| EXERCISE DESCRIPTION |
Copy out exactly the lines from the line containing "Can you do a" to the end of the listing.

***** DATA EXTRACTS

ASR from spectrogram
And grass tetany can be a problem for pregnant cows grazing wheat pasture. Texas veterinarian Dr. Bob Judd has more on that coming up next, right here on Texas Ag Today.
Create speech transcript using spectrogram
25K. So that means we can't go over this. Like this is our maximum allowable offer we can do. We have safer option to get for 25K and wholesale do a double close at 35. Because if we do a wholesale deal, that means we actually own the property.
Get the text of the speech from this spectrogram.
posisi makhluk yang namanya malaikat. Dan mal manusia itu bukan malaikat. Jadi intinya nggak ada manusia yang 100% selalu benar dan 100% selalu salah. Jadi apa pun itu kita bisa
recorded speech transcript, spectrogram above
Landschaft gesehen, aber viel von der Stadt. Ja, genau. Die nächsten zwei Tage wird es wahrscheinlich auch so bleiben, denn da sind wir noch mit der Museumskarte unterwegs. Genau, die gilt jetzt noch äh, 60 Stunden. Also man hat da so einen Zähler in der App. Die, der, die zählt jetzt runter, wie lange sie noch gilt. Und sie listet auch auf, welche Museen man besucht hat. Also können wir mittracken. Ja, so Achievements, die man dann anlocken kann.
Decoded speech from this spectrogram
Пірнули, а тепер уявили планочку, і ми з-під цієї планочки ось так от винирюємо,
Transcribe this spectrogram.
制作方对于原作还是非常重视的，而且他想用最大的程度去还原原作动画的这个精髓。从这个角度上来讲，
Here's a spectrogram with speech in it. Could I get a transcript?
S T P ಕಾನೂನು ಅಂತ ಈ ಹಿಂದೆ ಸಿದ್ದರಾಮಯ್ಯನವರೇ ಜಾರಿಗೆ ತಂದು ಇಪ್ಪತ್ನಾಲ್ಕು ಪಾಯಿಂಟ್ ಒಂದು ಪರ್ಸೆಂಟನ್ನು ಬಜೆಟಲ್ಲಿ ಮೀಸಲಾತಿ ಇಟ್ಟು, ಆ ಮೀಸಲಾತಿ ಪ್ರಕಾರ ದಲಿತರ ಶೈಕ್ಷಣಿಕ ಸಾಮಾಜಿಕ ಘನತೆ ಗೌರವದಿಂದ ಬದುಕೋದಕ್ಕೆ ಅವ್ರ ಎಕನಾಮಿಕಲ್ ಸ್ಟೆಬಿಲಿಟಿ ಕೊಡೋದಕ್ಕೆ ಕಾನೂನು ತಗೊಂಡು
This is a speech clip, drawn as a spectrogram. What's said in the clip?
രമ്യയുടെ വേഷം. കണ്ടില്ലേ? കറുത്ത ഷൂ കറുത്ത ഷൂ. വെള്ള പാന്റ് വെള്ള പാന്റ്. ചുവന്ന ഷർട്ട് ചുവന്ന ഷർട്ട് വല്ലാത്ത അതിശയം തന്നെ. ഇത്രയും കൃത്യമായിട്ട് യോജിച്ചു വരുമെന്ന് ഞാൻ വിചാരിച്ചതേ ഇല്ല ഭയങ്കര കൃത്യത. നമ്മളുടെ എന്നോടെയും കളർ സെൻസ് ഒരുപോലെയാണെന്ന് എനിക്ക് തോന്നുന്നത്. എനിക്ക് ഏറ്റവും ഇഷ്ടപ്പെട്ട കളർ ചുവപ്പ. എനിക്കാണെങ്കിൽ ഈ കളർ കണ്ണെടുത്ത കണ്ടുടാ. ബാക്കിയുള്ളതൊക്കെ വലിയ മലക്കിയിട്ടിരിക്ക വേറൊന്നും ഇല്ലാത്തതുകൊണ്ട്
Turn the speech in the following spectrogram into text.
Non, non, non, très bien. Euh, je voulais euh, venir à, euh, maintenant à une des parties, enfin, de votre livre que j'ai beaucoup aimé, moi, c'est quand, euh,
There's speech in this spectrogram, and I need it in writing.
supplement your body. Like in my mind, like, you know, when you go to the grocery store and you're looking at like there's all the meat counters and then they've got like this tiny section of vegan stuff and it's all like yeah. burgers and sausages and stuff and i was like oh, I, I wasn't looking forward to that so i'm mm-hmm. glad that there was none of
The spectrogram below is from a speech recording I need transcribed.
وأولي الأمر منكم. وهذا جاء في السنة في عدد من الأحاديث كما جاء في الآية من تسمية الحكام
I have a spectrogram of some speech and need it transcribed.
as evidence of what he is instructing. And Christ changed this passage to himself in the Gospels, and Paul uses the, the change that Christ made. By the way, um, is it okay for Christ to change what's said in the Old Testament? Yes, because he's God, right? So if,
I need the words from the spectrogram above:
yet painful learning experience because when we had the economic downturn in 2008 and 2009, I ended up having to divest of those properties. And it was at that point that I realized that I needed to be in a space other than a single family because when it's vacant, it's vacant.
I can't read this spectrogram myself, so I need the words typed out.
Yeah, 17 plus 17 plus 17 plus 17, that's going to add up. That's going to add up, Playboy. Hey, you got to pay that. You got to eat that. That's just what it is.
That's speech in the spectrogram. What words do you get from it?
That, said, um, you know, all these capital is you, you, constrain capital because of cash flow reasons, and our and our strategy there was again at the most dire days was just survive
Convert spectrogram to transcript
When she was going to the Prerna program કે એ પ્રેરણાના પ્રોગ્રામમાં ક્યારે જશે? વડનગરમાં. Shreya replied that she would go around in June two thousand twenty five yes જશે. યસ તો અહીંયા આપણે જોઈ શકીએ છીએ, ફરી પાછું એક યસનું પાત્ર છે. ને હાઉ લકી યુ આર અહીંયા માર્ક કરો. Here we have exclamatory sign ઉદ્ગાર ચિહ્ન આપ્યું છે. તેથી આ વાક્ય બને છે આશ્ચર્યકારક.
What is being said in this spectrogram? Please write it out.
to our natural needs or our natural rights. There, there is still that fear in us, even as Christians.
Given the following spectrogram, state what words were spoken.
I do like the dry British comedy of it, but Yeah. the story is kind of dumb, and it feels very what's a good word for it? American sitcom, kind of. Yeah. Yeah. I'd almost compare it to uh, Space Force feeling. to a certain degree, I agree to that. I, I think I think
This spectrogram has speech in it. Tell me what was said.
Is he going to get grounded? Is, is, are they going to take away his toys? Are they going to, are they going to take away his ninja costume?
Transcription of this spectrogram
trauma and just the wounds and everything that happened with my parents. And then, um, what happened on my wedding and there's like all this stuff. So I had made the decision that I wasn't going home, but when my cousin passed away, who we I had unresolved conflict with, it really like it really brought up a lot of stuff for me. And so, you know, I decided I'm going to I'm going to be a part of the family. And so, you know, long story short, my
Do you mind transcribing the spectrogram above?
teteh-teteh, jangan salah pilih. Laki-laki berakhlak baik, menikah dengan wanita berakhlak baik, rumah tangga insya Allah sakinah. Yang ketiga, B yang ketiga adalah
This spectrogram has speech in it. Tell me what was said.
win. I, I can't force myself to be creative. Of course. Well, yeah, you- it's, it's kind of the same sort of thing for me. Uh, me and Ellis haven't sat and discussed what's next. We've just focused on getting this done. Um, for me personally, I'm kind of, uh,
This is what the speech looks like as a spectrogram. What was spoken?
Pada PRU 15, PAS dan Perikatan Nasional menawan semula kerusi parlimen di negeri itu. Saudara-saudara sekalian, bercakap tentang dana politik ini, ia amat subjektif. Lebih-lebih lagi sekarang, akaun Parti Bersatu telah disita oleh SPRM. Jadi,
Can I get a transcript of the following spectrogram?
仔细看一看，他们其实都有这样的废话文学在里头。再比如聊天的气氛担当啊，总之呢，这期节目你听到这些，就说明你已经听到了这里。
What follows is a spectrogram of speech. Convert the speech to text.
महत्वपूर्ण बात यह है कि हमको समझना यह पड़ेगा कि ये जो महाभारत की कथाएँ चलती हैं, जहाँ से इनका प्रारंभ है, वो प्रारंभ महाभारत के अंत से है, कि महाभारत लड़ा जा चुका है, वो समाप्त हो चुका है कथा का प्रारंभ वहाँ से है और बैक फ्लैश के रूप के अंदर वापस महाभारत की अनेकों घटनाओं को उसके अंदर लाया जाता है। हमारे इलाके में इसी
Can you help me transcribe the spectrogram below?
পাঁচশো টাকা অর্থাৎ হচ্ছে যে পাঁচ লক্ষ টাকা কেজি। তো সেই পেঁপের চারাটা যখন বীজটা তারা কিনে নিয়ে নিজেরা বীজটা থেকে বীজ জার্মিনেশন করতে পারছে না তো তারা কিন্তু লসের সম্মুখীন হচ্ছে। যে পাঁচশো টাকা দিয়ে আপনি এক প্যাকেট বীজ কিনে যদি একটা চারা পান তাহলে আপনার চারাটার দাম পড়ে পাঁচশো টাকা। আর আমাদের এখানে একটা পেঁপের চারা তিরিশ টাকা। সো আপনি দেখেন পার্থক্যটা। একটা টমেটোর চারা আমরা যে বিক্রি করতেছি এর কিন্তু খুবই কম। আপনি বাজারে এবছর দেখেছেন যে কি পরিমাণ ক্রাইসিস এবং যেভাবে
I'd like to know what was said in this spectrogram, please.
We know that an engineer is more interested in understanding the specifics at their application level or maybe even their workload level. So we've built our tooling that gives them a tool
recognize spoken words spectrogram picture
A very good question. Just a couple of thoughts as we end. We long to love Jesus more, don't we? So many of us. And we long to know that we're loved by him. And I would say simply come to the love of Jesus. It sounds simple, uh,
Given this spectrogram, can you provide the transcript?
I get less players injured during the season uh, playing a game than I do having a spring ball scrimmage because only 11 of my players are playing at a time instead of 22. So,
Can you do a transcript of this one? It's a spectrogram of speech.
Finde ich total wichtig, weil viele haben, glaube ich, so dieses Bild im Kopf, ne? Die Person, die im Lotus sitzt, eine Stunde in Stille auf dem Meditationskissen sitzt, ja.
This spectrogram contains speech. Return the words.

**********

| FINISHED TASK |
Can you do a transcript of this one? It's a spectrogram of speech.
Finde ich total wichtig, weil viele haben, glaube ich, so dieses Bild im Kopf, ne? Die Person, die im Lotus sitzt, eine Stunde in Stille auf dem Meditationskissen sitzt, ja.
This spectrogram contains speech. Return the words.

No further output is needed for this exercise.